|A close-up of the traditional greek bougatsa - phyllo pastry filled with cream and garnished with powdered sugar and cinnamon. (Photo: dreamstime.com)
Bougatsa is a Greek breakfast pastry, either sweet or savoury, made with phyllo dough wrapped around a sweet custard-like filling.
Phyllo which means leaf in Greek is a type of unleavened flour dough and is characterized by its paper-thinness. It is achieved through a very complex lamination that involves not only a fat, like butter or margarine, but also oil.
It is believed that bougatsa originated in the northeastern Greek region of Macedonia, Serres to be particular, because most immigrant Greeks established themselves there after the Greek-Turkish war of 1922.
It was extremely popular in the northern Greek port of Thessaloniki as the Thessalonians found it to be a meal that would keep them full from the time they left for work until it was time to break.
Making bougatsa phyllo pastry requires skilled bakers and difficult techniques.
Philippos Bandis, the owner of the Bougatsa Bantis and a bougatsa artisan in Thessaloniki, is one of the few producers left still making phyllo by hand.
He said preparing flour is the most important and difficult part to get authentic bougatsa.
"We don't want the dough to be hot because it will break. To make the edges, you need a lot of practice and experience to make them thin as in the center of the fold. All this phyllo must be the same everywhere. This is the most difficult part. Of course you must not have holes,” said Philippos.
According to Greek tradition, bougatsa is prepared for breakfasts and served hot or warm with coffee. It is baked in a large pie dish then cut into small squares and sprinkled with icing sugar and cinnamon.
Bougatsa is made from phyllo pastry and garnished with a type of custard made with semolina and vanilla. The cream itself is made of milk, butter, sugar, eggs and fine semolina.
Bougatsa can also be made with different types of savory fillings, such as cheese, vegetables or meat ground with onion and pepper.
Philippos said the taste of bougatsa varies between regions in Greece.
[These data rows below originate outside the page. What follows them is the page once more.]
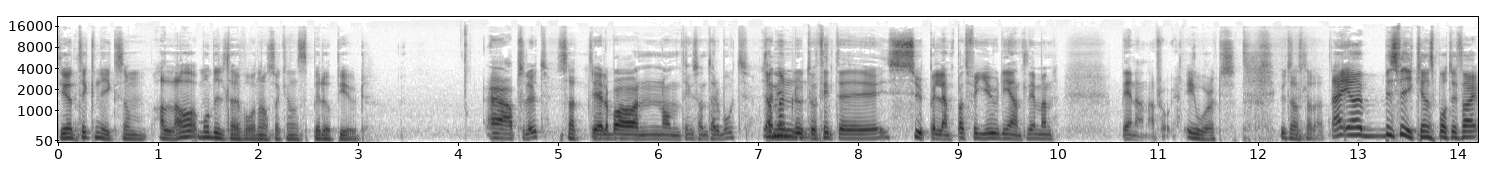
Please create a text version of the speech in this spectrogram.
Det är en teknik som alla mobiltelefoner också kan spela upp ljud. Ja, absolut. Så att, Det gäller bara att ha någonting som tar emot. Sen Ja, är men- Bluetooth inte superlämpat för ljud egentligen, men det är en annan fråga. It works. Utan sladdar. Nej, jag är besviken Spotify.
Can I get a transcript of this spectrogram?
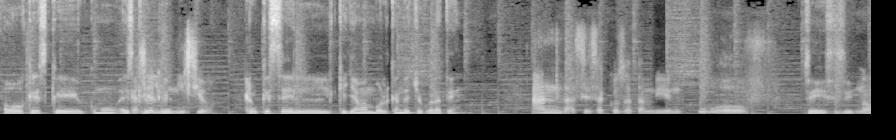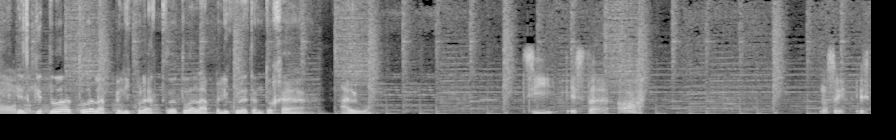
Oh, que es que como es casi al inicio. Creo que es el que llaman volcán de chocolate. Andas, esa cosa también. Uf. Sí, sí, sí. es que toda, toda la película, toda, toda la película te antoja algo. Sí, está. Ah. No sé, es,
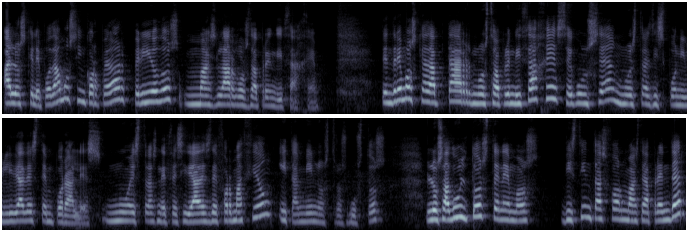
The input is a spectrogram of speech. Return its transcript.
a los que le podamos incorporar periodos más largos de aprendizaje. Tendremos que adaptar nuestro aprendizaje según sean nuestras disponibilidades temporales, nuestras necesidades de formación y también nuestros gustos. Los adultos tenemos distintas formas de aprender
For example, bougatsa in Veria is very sweet and full of cream.
According to Philippos, there’s some difference for the most popular breakfast in north Greece.
“This bougatsa, here in Thessaloniki, we try to make more crunch in the phyllo. In Ceres, the other town, they make the phyllo softer. It's a little different,” said Philippos.
Most modern bougatsa is made with machine-made phyllo, but some cafes and bakeries, selling hand-made bougatsa, still exist, especially in smaller towns and villages of Greece.
According to Philippos, hand-made bougatsta tastes better than machine-made, and he considers making bougatsa by hand an art.
“The number of people that make bougatsa, has dropped year by year and this art seems to be disappearing. It's a pity though there’s another kind of food, the bougatsa made by machine. So I want to show the young people that it's a beautiful job,” he said.